Why Verizon? First of all, it's a fairly simple business model to understand. Sure, it may have complicated technology that runs its networks, but when you're buying Verizon. you're buying into a company that's first and foremost focused on providing content and connections to consumers. Its U.S. wireless business (with 108.5 million total subscribers), Internet, TV, landline phone, and streaming services are going to make up the bulk of Verizon's revenue generation.
What's great about the products Verizon offers is that there tends to be minimal competition -- homeowners and/or cell-phone users often only have one to four choices for a content or wireless provider in their area -- and the product/service being offered is being considered more inelastic as time goes by. In other words, people can't seem to live without smartphones or the Internet, meaning Verizon possesses growing pricing power and generates somewhat predictable quarter-to-quarter cash flow.

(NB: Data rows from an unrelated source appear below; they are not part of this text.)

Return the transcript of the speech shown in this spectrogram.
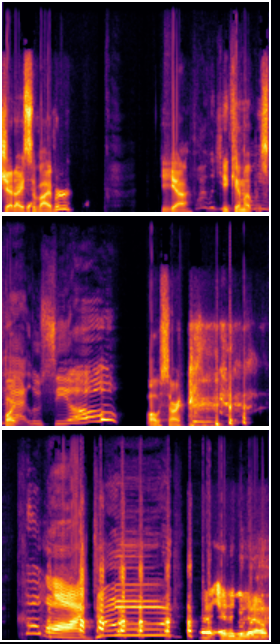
jedi survivor yeah Why would you He came up me spark- that, Lucio? oh sorry Come on, dude. edit it out.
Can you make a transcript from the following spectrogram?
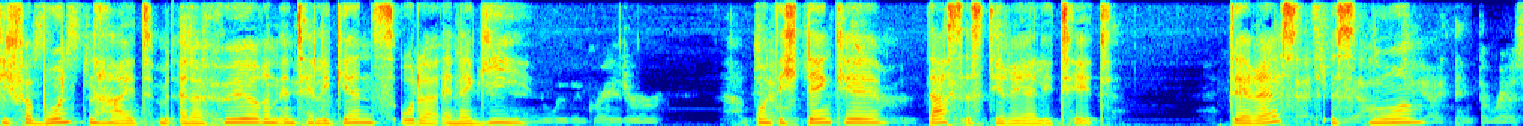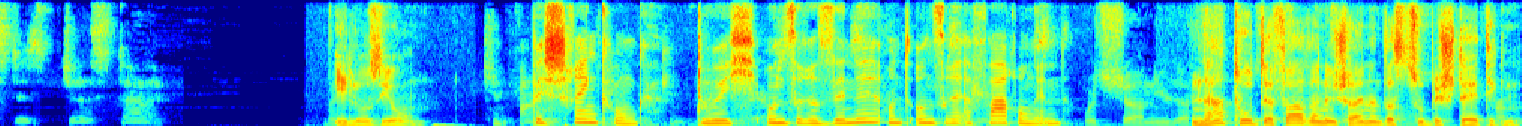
Die Verbundenheit mit einer höheren Intelligenz oder Energie. Und ich denke, das ist die Realität. Der Rest ist nur Illusion. Beschränkung durch unsere Sinne und unsere Erfahrungen. Nahtoderfahrene scheinen das zu bestätigen.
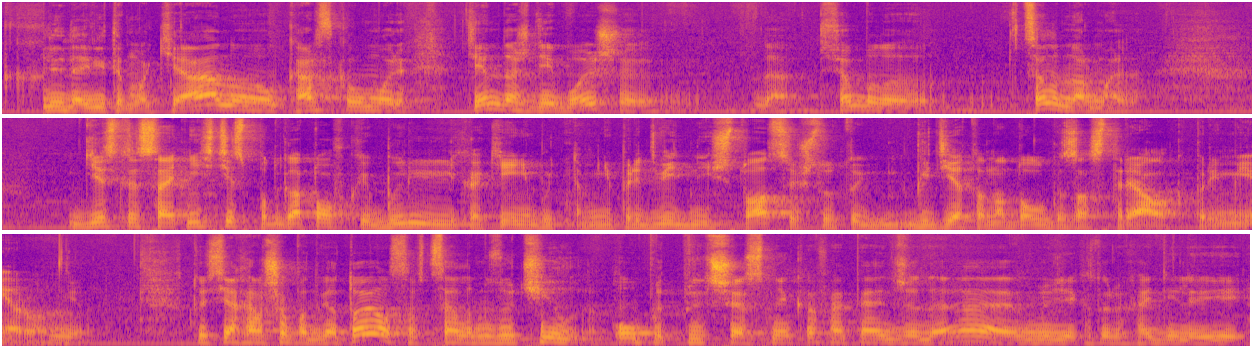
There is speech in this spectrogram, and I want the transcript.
к Ледовитому океану, Карскому морю, тем дождей больше, да, все было в целом нормально. Если соотнести с подготовкой, были ли какие-нибудь там непредвиденные ситуации, что ты где-то надолго застрял, к примеру? Нет. То есть я хорошо подготовился, в целом изучил опыт предшественников, опять же, да, людей, которые ходили, и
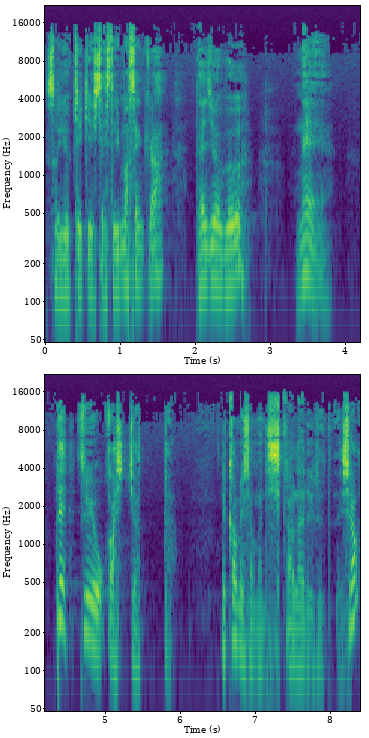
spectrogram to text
そういう経験した人いませんか？大丈夫？ねえ。で、罪を犯しちゃった。で、神様に叱られるでしょ？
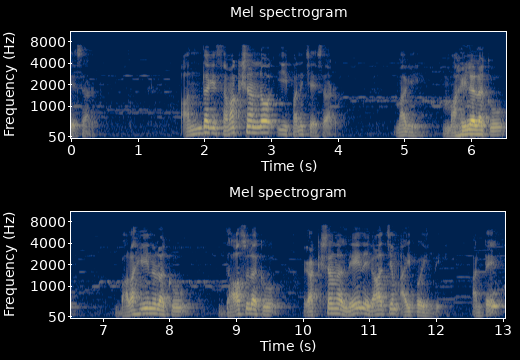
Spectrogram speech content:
చేశారు అందరి సమక్షంలో ఈ పని చేశారు మరి మహిళలకు బలహీనులకు దాసులకు రక్షణ లేని రాజ్యం అయిపోయింది. అంటే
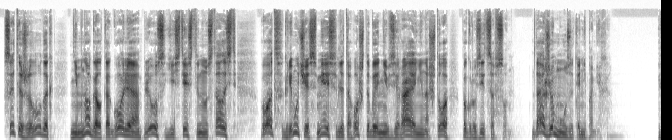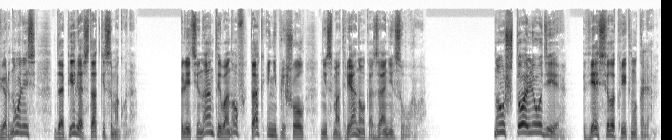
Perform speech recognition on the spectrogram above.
Сытый желудок, немного алкоголя, плюс естественная усталость — вот гремучая смесь для того, чтобы, невзирая ни на что, погрузиться в сон. Даже музыка не помеха. Вернулись, допили остатки самогона лейтенант Иванов так и не пришел, несмотря на указания Суворова. «Ну что, люди!» — весело крикнул Колян.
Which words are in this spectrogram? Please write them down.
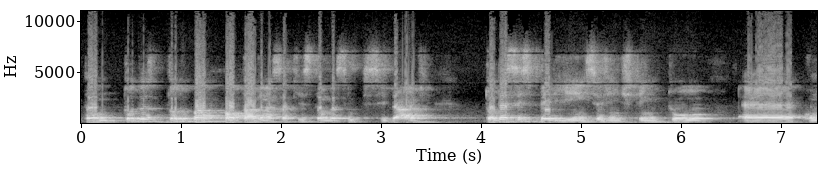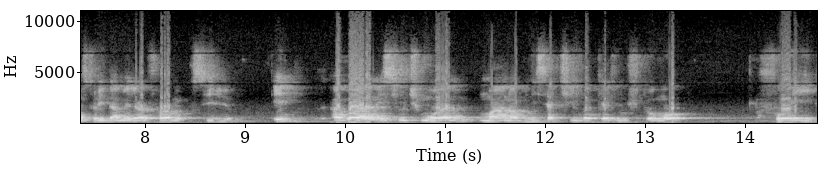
Então, todo, todo pautado nessa questão da simplicidade, toda essa experiência a gente tentou é, construir da melhor forma possível. E agora, nesse último ano, uma nova iniciativa que a gente tomou foi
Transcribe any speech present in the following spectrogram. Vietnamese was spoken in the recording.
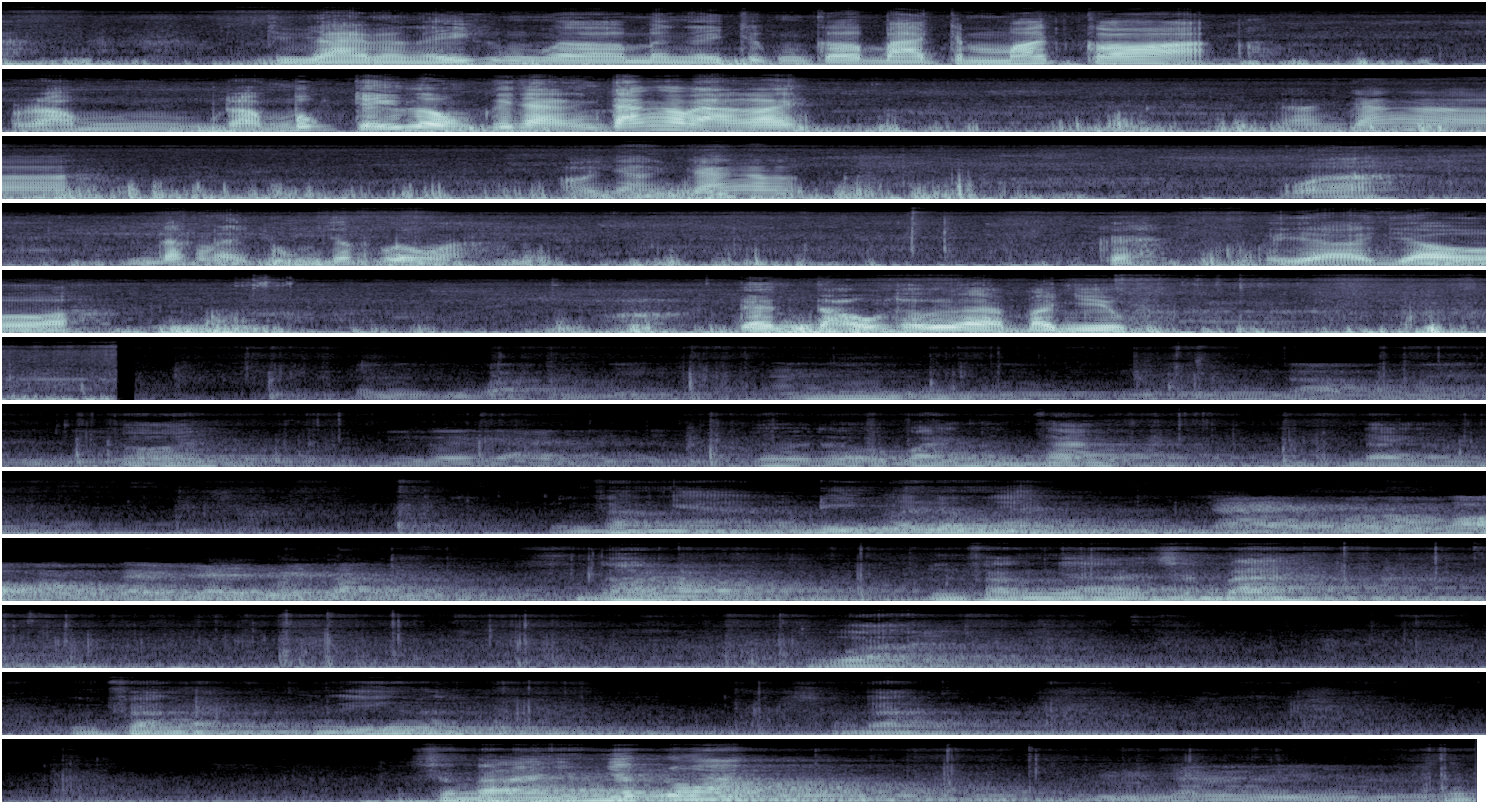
chiều dài mình nghĩ cũng ờ, mình nghĩ chắc cũng có 300 mét có à. rộng rộng bút chỉ luôn cái nhà trắng các bạn ơi. Nhà trắng ờ, ở nhà trắng đó wow đất này chung chất luôn à ok bây giờ vô đến tổ thử là bao nhiêu? Thôi rồi rồi quay đường phân đây. Đường phân nhà nó đi hết luôn nha. Trời, con không hốt không để về mấy tấc Đó. đường phân nhà sàn ba. Wow. Đường phân yến rồi sàn ba. Sàn ba là nhiều nhất đúng không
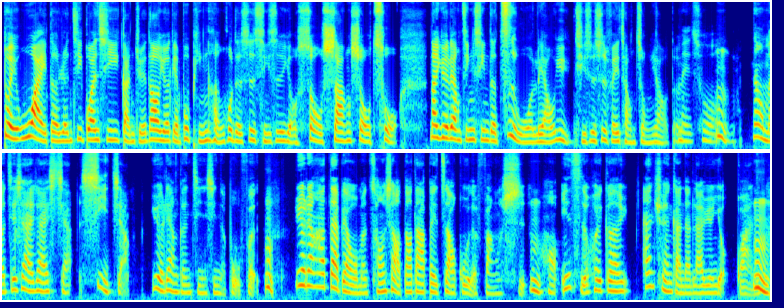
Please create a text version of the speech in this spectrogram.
对外的人际关系感觉到有点不平衡，或者是其实有受伤受挫，那月亮金星的自我疗愈其实。是非常重要的，没错。嗯，那我们接下来就来详细讲月亮跟金星的部分。嗯，月亮它代表我们从小到大被照顾的方式。嗯，好，因此会跟安全感的来源有关。嗯，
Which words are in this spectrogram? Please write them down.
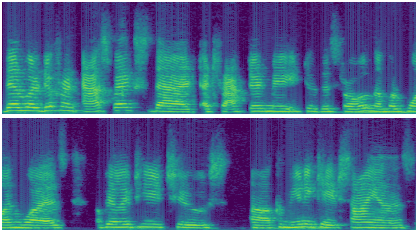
There were different aspects that attracted me to this role. Number one was ability to uh, communicate science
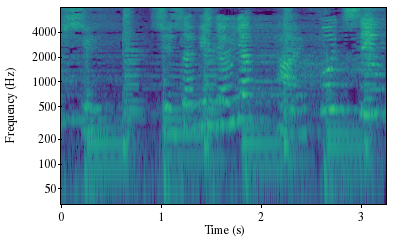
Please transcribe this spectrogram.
船，船上面有一排欢笑。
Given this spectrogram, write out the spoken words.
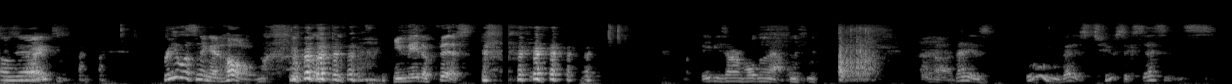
Oh, okay. Right? For you listening at home, He made a fist. baby's arm holding an apple. Uh, that is, ooh, that is two successes.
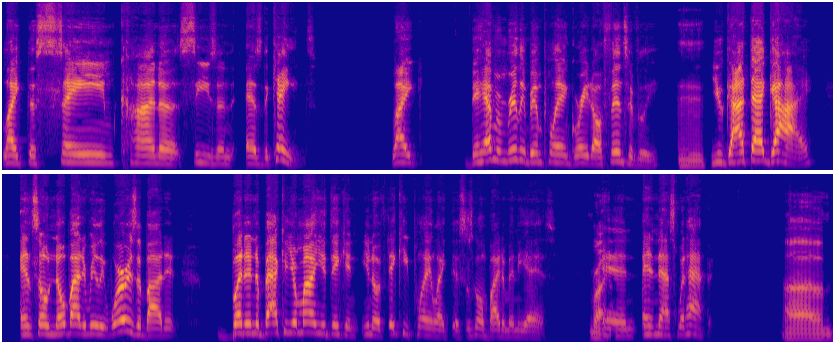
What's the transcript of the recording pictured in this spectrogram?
like the same kind of season as the Canes. Like they haven't really been playing great offensively. Mhm. You got that guy, and so nobody really worries about it. But in the back of your mind, you're thinking, you know, if they keep playing like this, it's gonna bite them in the ass. right. And and that's what happened. Um,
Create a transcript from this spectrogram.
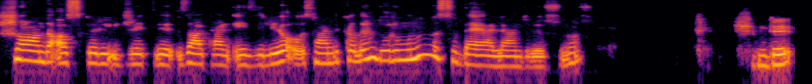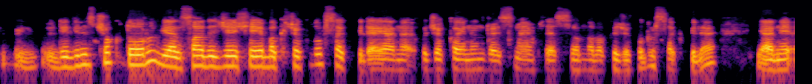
şu anda asgari ücretli zaten eziliyor. O sendikaların durumunu nasıl değerlendiriyorsunuz? Şimdi e, dediğiniz çok doğru. Yani sadece şeye bakacak olursak bile yani Ocak ayının resmi enflasyonuna bakacak olursak bile yani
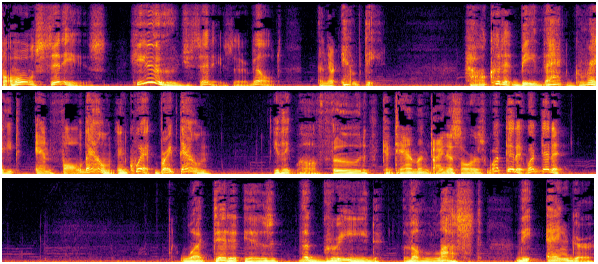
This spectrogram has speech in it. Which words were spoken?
whole cities, huge cities that are built, and they're empty. How could it be that great and fall down and quit, break down? You think, well, food, contaminant, dinosaurs, what did it? What did it? What did it is the greed, the lust, the anger,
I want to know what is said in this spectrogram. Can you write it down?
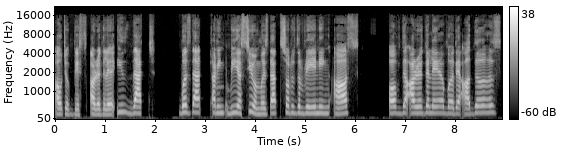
out of this Aragalaya? Is that, was that, I mean, we assume, was that sort of the reigning ask of the Aragalaya? Were there others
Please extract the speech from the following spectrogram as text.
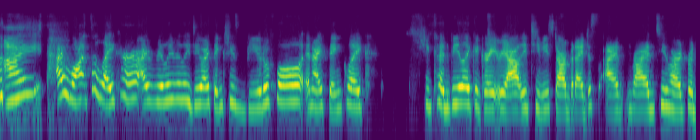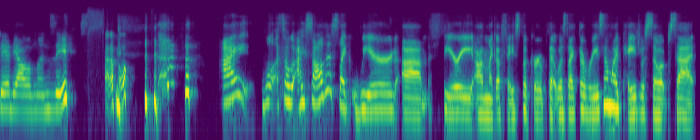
I I want to like her. I really, really do. I think she's beautiful and I think like she could be like a great reality TV star, but I just I ride too hard for Danielle and Lindsay. So I well, so I saw this like weird um theory on like a Facebook group that was like the reason why Paige was so upset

Verizon also boasts a beta of just 0.4, meaning it's only about 40% as volatile as a corresponding move in the broad-based S&P 500. Seniors are going to appreciate this, because it means a good chance of preserving capital, even during a possible recession.
Lastly, Verizon is currently paying a juicy dividend that works out to a 4.4% yield. That's more than twice the average of the S&P 500 and the current rate of inflation, giving seniors a nice way of generating additional real income in their golden years.
Dan Caplinger (Caterpillar): Many retirees stick with ultra-conservative stocks that tend not to move up or down very sharply over the course of the business cycle. If you're willing to take on some risk, though, investing in cyclical stocks at the right time can be extremely lucrative. One example is Caterpillar , which has been going through a severe cyclical slump in its heavy-equipment business.
Essentially, everything went wrong in quick succession for Caterpillar. First, the slowdown in infrastructure and construction activity globally ate into its bread-and-butter business. Then, the plunge in gold, copper, and other mined commodities hurt its recently acquired mining-equipment business, and sustained low prices have led many of Caterpillar's mining company customers to put off capital expenditures on equipment indefinitely. Most recently, the plunge in crude oil prices has cost Caterpillar one of its last remaining sources of strong growth, as energy company have also reduced their spending in order to conserve cash.
Strength in the U.S. economy is one of the few bright spots for Caterpillar right now, but if you believe the rest of the world will recover, then the heavy-equipment maker's low share price is an opportunity that even a retired investor can appreciate. Caterpillar is far from risk-free, but it's worth considering for a retiree portfolio.
Jason Hall (Wells Fargo): Suggesting a bank might sound crazy, considering the devastation that the financial sector experienced in the recent financial crisis, but Wells Fargo is cut from a different cloth from almost all of its big-bank peers. The company has an incredible track record of conservative lending practices that has served it incredibly well in both good and bad times. Its management has consistently avoided the bad practices that have led to huge losses at other banks:
Since before the market crash in 2008, Wells Fargo's stock has not only outperformed essentially all of its big-bank peers, but it has also performed better than the S&P 500, strong evidence of just how well managed the bank was before, during, and after the financial crisis. Wells is also one of the few banks out there that's paying out a higher dividend today than it was before the recession, currently yielding about 2.5% based on recent stock prices. Management has been able to increase payouts every year since 2011, recently increasing it 10% for 2015. Whether you're 25 or 75, Wells Fargo is the kind of high-quality company that's a fit in just about any portfolio.